Make an exact copy of the records, and keep the pictures out of it.

################

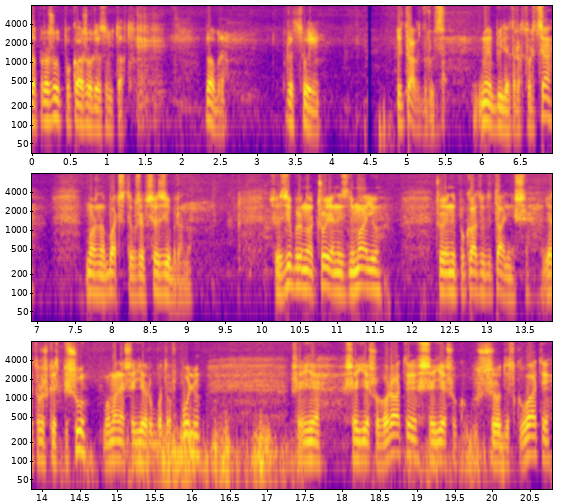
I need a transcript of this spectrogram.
запряжу і покажу результат. Добре, працюємо. І так, друзі, ми біля тракторця. Можна бачити, вже все зібрано. Все зібрано, що я не знімаю, що я не показую детальніше. Я трошки спішу, бо в мене ще є робота в полю, ще є, ще є що горати, ще є що, що дискувати.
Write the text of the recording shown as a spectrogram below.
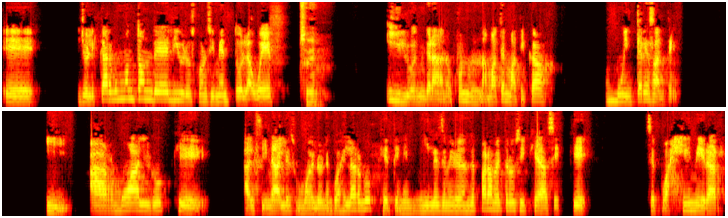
Eh, yo le cargo un montón de libros, conocimiento, la web. Sí. Y lo engrano con una matemática muy interesante. Y armo algo que al final es un modelo de lenguaje largo que tiene miles de millones de parámetros y que hace que se pueda generar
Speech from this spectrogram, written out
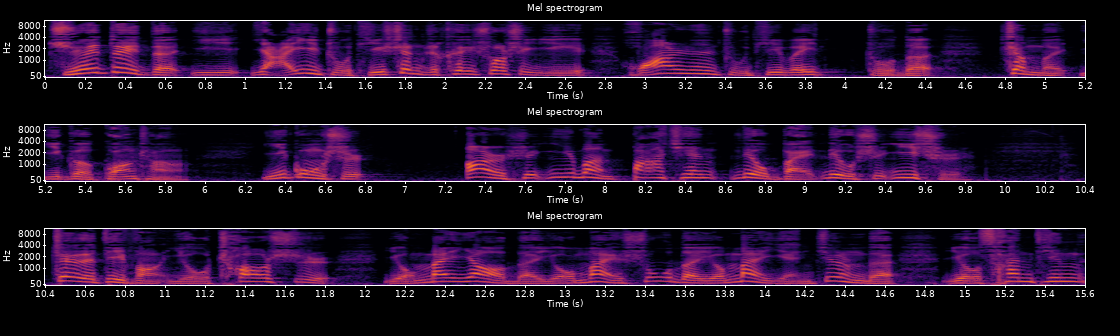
绝对的以亚裔主题，甚至可以说是以华人主题为主的这么一个广场，一共是二十一万八千六百六十一尺。这个地方有超市，有卖药的，有卖书的，有卖眼镜的，有餐厅。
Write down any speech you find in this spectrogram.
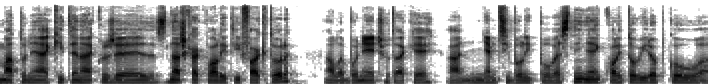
Má to nejaký ten akože značka kvality faktor, alebo niečo také. A Nemci boli povestní ne, kvalitou výrobkov a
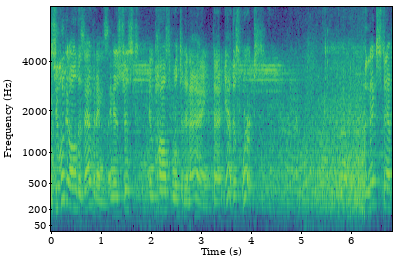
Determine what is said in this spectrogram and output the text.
So you look at all this evidence, and it's just impossible to deny that, yeah, this works. The next step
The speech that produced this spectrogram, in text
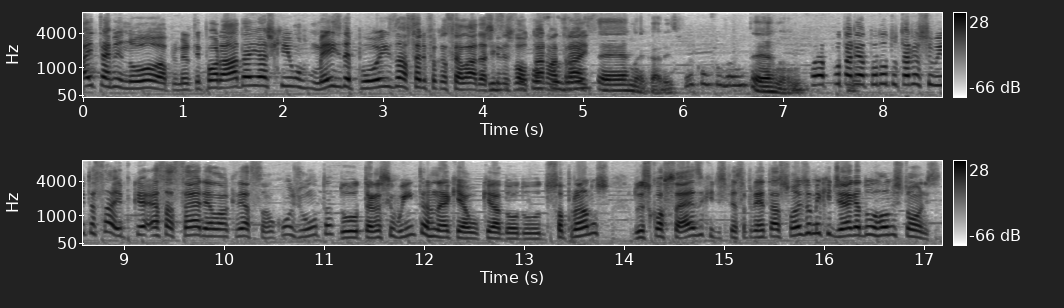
Aí terminou a primeira temporada e acho que um mês depois a série foi cancelada. Acho que Isso eles foi voltaram confusão atrás. interna, cara. Isso foi confusão interna. Foi a putaria toda do Terence Winter sair, porque essa série é uma criação conjunta do Terence Winter, né, que é o criador do, do Sopranos, do Scorsese, que dispensa apresentações, e o Mick Jagger do Rolling Stones.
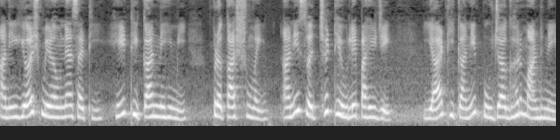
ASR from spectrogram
आणि यश मिळवण्यासाठी हे ठिकाण नेहमी प्रकाशमय आणि स्वच्छ ठेवले पाहिजे. या ठिकाणी पूजाघर मांडणे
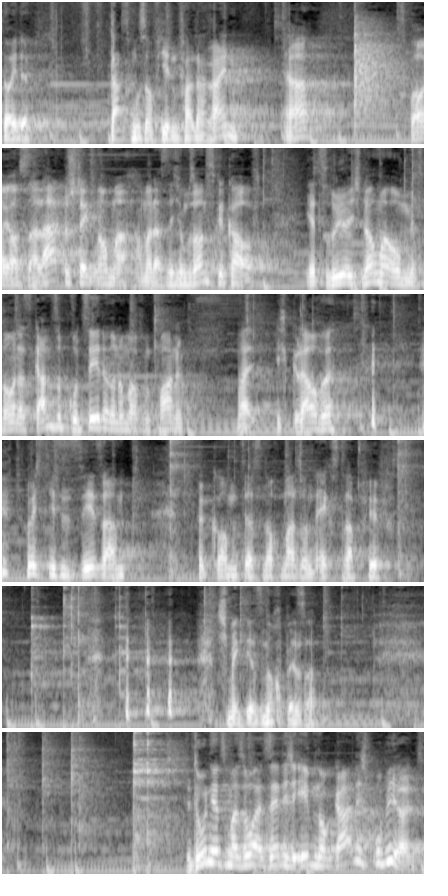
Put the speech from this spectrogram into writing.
Leute, das muss auf jeden Fall da rein. Ja, jetzt brauche ich auch Salatbesteck nochmal. Haben wir das nicht umsonst gekauft. Jetzt rühre ich nochmal um. Jetzt machen wir das ganze Prozedere nochmal von vorne. Weil ich glaube, durch dieses Sesam bekommt das nochmal so ein extra Pfiff. Schmeckt jetzt noch besser. Wir tun jetzt mal so, als hätte ich eben noch gar nicht probiert.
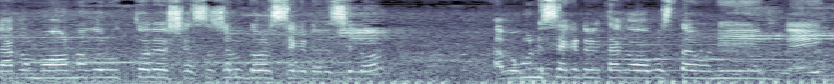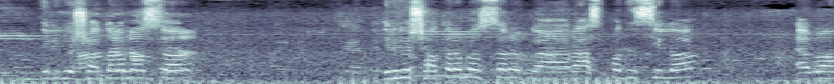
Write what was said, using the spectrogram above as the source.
ঢাকা মহানগর উত্তরের স্বেচ্ছাসেবক দলের সেক্রেটারি ছিল। এবং উনি সেক্রেটারি থাকা অবস্থায় উনি এই দীর্ঘ সতেরো বছর দীর্ঘ সতেরো বছর রাজপথে ছিল এবং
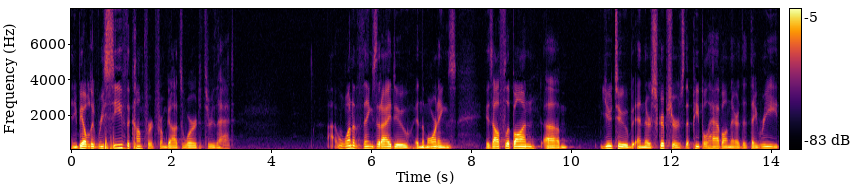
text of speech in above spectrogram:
And you'd be able to receive the comfort from God's word through that. One of the things that I do in the mornings is I'll flip on um, YouTube and there's scriptures that people have on there that they read.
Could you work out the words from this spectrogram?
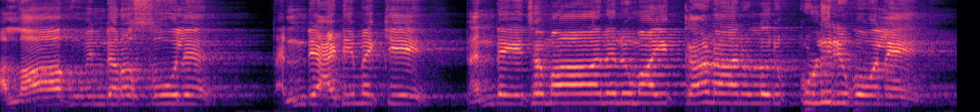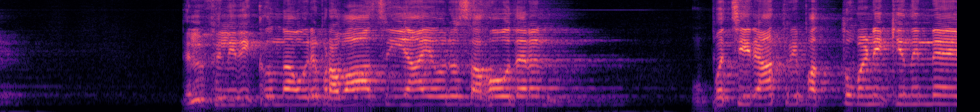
അള്ളാഹുവിന്റെ റസൂൽ തന്റെ അടിമയ്ക്ക് തന്റെ യജമാനനുമായി കാണാനുള്ള ഒരു കുളിര് പോലെ. ഗൾഫിലിരിക്കുന്ന ഒരു പ്രവാസിയായ ഒരു സഹോദരൻ ഉപ്പച്ചി രാത്രി പത്തു മണിക്ക് നിന്നെ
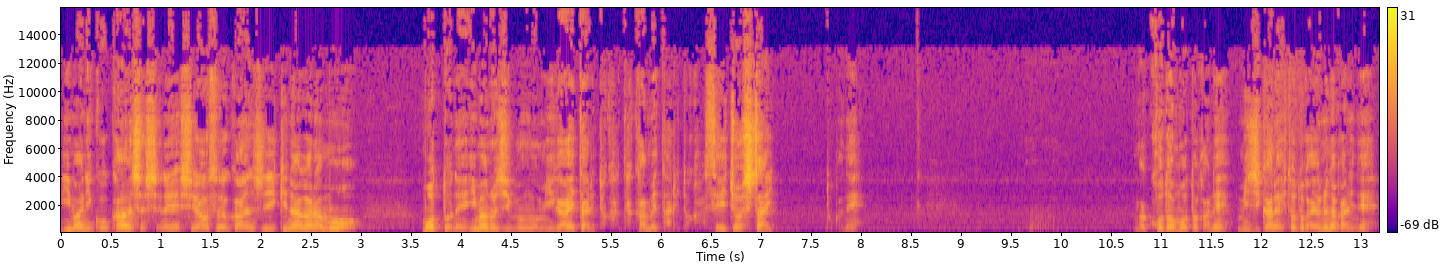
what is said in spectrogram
今にこう感謝してね幸せを感じて生きながらももっとね今の自分を磨いたりとか高めたりとか成長したいとかね、まあ、子供とかね身近な人とか世の中にね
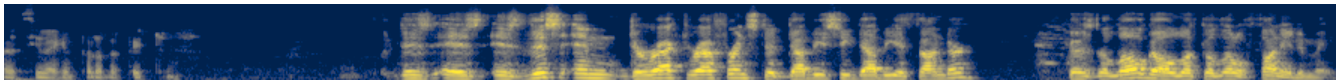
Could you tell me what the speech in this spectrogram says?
Let's see if I can pull up a picture. Is is is this in direct reference to WCW Thunder? Because the logo looked a little funny to me.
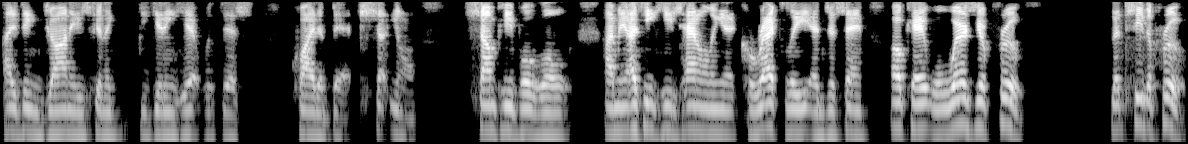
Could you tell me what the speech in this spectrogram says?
I think Johnny's going to be getting hit with this quite a bit. So, you know, some people will I mean, I think he's handling it correctly and just saying, "Okay, well, where's your proof? Let's see the proof."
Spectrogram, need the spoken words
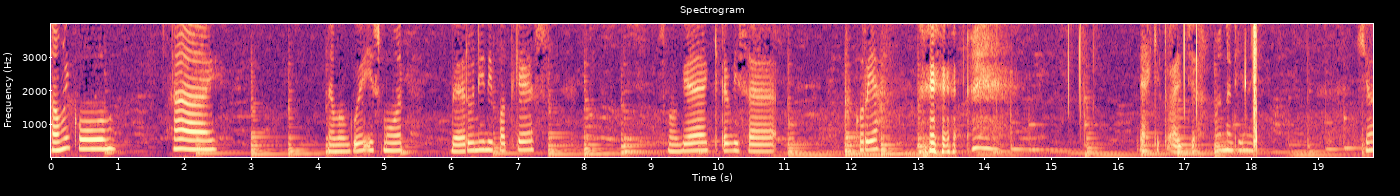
Assalamualaikum. Hai. Nama gue Ismut. Baru nih di podcast. Semoga kita bisa akur ya. Ya gitu aja. Mana dia nih? Ya.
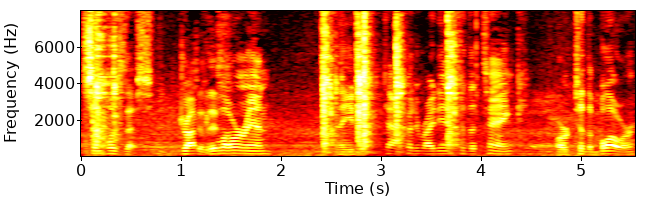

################

= Task answer =
I need a transcript of this spectrogram.
запряжу і покажу результат. Добре, працюємо. І так, друзі, ми біля тракторця. Можна бачити, вже все зібрано. Все зібрано, що я не знімаю, що я не показую детальніше. Я трошки спішу, бо в мене ще є робота в полю, ще є, ще є що горати, ще є що, що дискувати.
Write the text of the recording shown as a spectrogram below.
Eh, yo le cargo un montón de libros, conocimiento, la web. Sí. Y lo engrano con una matemática muy interesante. Y armo algo que al final es un modelo de lenguaje largo que tiene miles de millones de parámetros y que hace que se pueda generar
Speech from this spectrogram, written out
绝对的以亚裔主题，甚至可以说是以华人主题为主的这么一个广场，一共是二十一万八千六百六十一尺。这个地方有超市，有卖药的，有卖书的，有卖眼镜的，有餐厅。
Write down any speech you find in this spectrogram.
Má to nejaký ten akože značka kvality faktor, alebo niečo také. A Nemci boli povestní ne, kvalitou výrobkov a
Determine what is said in this spectrogram and output the text.
So you look at all this evidence, and it's just impossible to deny that, yeah, this works. The next step
The speech that produced this spectrogram, in text
Aí terminou a primeira temporada e acho que um mês depois a série foi cancelada. Acho que Isso eles foi voltaram confusão atrás. interna, cara. Isso foi confusão interna. Foi a putaria toda do Terence Winter sair, porque essa série é uma criação conjunta do Terence Winter, né, que é o criador do, do Sopranos, do Scorsese, que dispensa apresentações, e o Mick Jagger do Rolling Stones.
ASR from spectrogram
आणि यश मिळवण्यासाठी हे ठिकाण नेहमी प्रकाशमय आणि स्वच्छ ठेवले पाहिजे. या ठिकाणी पूजाघर मांडणे
Put the speech from this spectrogram into writing.
Leute, das muss auf jeden Fall da rein. Ja, jetzt brauche ich auch Salatbesteck nochmal. Haben wir das nicht umsonst gekauft. Jetzt rühre ich nochmal um. Jetzt machen wir das ganze Prozedere nochmal von vorne. Weil ich glaube, durch dieses Sesam bekommt das nochmal so ein extra Pfiff. Schmeckt jetzt noch besser. Wir tun jetzt mal so, als hätte ich eben noch gar nicht probiert.
Write what was said, using the spectrogram above as the source.
ঢাকা মহানগর উত্তরের স্বেচ্ছাসেবক দলের সেক্রেটারি ছিল। এবং উনি সেক্রেটারি থাকা অবস্থায় উনি এই দীর্ঘ সতেরো বছর দীর্ঘ সতেরো বছর রাজপথে ছিল এবং
text of speech in above spectrogram:
And you'd be able to receive the comfort from God's word through that. One of the things that I do in the mornings is I'll flip on um, YouTube and there's scriptures that people have on there that they read.
Could you work out the words from this spectrogram?
അള്ളാഹുവിന്റെ റസൂൽ തന്റെ അടിമയ്ക്ക് തന്റെ യജമാനനുമായി കാണാനുള്ള ഒരു കുളിര് പോലെ. ഗൾഫിലിരിക്കുന്ന ഒരു പ്രവാസിയായ ഒരു സഹോദരൻ ഉപ്പച്ചി രാത്രി പത്തു മണിക്ക് നിന്നെ
what is said in spectrogram
今にこう感謝してね幸せを感じて生きながらももっとね今の自分を磨いたりとか高めたりとか成長したいとかね、まあ、子供とかね身近な人とか世の中にね
Could you tell me what the speech in this spectrogram says?
Let's see if I can pull up a picture. Is is is this in direct reference to WCW Thunder? Because the logo looked a little funny to me.
Could you tell me what the speech in this spectrogram says?
I think Johnny's going to be getting hit with this quite a bit. So, you know, some people will I mean, I think he's handling it correctly and just saying, "Okay, well, where's your proof? Let's see the proof."
Spectrogram, need the spoken words
Assalamualaikum. Hai. Nama gue Ismut. Baru nih di podcast. Semoga kita bisa akur ya. Ya gitu aja. Mana dia nih? Ya.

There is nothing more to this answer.